In the Longlide Case, the arbitration agreement stipulates that the dispute shall be submitted to ICC Court of Arbitration for arbitration in Shanghai, China. The Supreme People’s Court issued a reply, arguing that the arbitration agreement has selected a specific arbitration institution, which meets the requirements of Article 16 of the Arbitration Law on valid arbitration agreements and should be determined valid. However, in the Shenhua Coal Case, the Supreme People’s Court held an opinion in its reply that the “arbitration commissions” in Article 20 of the Arbitration Law only refers to arbitration institutions established in China according to the P.R.C law, excluding overseas arbitration institutions. The two replies in the same period seem to have made diametrically opposite determinations, making it easy to cause misunderstanding.

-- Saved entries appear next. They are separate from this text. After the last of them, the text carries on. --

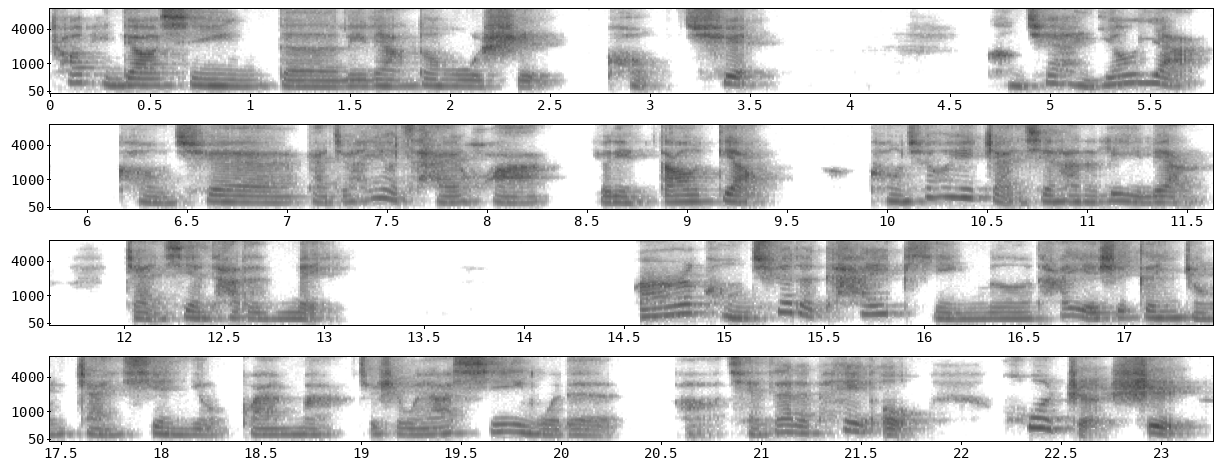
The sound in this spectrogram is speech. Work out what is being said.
超频调性的力量动物是孔雀，孔雀很优雅，孔雀感觉很有才华，有点高调，孔雀会展现它的力量，展现它的美。而孔雀的开屏呢，它也是跟一种展现有关嘛，就是我要吸引我的啊、潜在的配偶，或者是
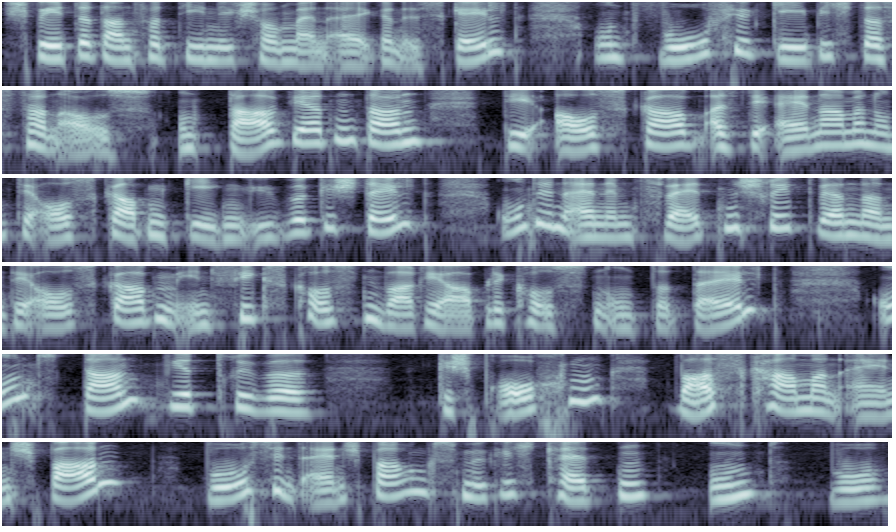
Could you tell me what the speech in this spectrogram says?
später dann verdiene ich schon mein eigenes Geld. Und wofür gebe ich das dann aus? Und da werden dann die Ausgaben, also die Einnahmen und die Ausgaben gegenübergestellt. Und in einem zweiten Schritt werden dann die Ausgaben in Fixkosten, variable Kosten unterteilt. Und dann wird darüber gesprochen, was kann man einsparen, wo sind Einsparungsmöglichkeiten und wo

In fact, many detours are because Chinese legal practice pays too much attention to “arbitration institution” instead of “seat of arbitration” and takes “location of arbitration institution” as the standard for judging the nationality of an arbitral award. The breakthrough of this problem is reflected in two recent milestone cases.

In the Daesung Case, the arbitration clause stipulates that the dispute shall be submitted to Singapore International Arbitration Centre (SIAC) for arbitration in Shanghai. Regarding the dispute over the validity of the arbitration agreement, Shanghai First Intermediate People’s Court decided: “the arbitration agreement concerned has the intention of requesting arbitration, stipulates arbitration matters, and selects a specific arbitration institution – SIAC, and therefore should be recognized as valid.” Shanghai First Intermediate People’s Court further confirmed the opinions of the Supreme People’s Court in the reply of the Longlide Case, reflecting the stable judicial policy.

In the Brantwood Case, the arbitration agreement stipulates that the dispute shall be submitted to the ICC Arbitration Commission for arbitration at the project location (Guangzhou, China) according to international practice. After making the arbitral award, Brantwood applied to Guangzhou Intermediate People’s Court for recognition and enforcement of the arbitral award. Guangzhou Intermediate People’s Court made a civil ruling: “the arbitral award concerned is an arbitral award made by an overseas arbitration institution in Chinese mainland and can be deemed as a foreign-related arbitral award in China. If the Respondent failed to perform the arbitral award, Brantwood may apply to the Intermediate People’s Court of the place where the Respondent is domiciled or where its property is located for enforcement with reference to Article 273 of the Civil Procedure Law.” This is the first time that Chinese courts have made clear the nature of awards made within the territory of China by overseas arbitration institutions, which is of far-reaching significance. In this case, Guangzhou Intermediate People’s Court did not evade the problem of the nationality of the arbitral award, did not follow the old “standard of location of arbitration institution”, but, following the international rules, determined the nationality of the arbitral award according to the standard of the seat of arbitration and pointed out the enforcement basis under Chinese laws.

At present, the agreement for submitting disputes to an overseas arbitration institution for arbitration managed in Chinese mainland has been recognized by Chinese laws. However, whether the parties can and how to apply for judicial assistance and judicial review remains to be answered by legislation or trial practice. The root of the problems is still the standard for determining the nationality of arbitral awards. We expect that when the Arbitration Law and the Civil Procedure Law are revised, the seat of arbitration will be clearly taken as the standard for determining the nationality of arbitral awards, thus facilitating the arbitration activities managed by overseas arbitration institutions to be fully compatible with and supported by China’s arbitration procedure laws.


Mr. Chaoyi Ji
the managing partner and head of the Dispute Resolution team at East & Concord Partners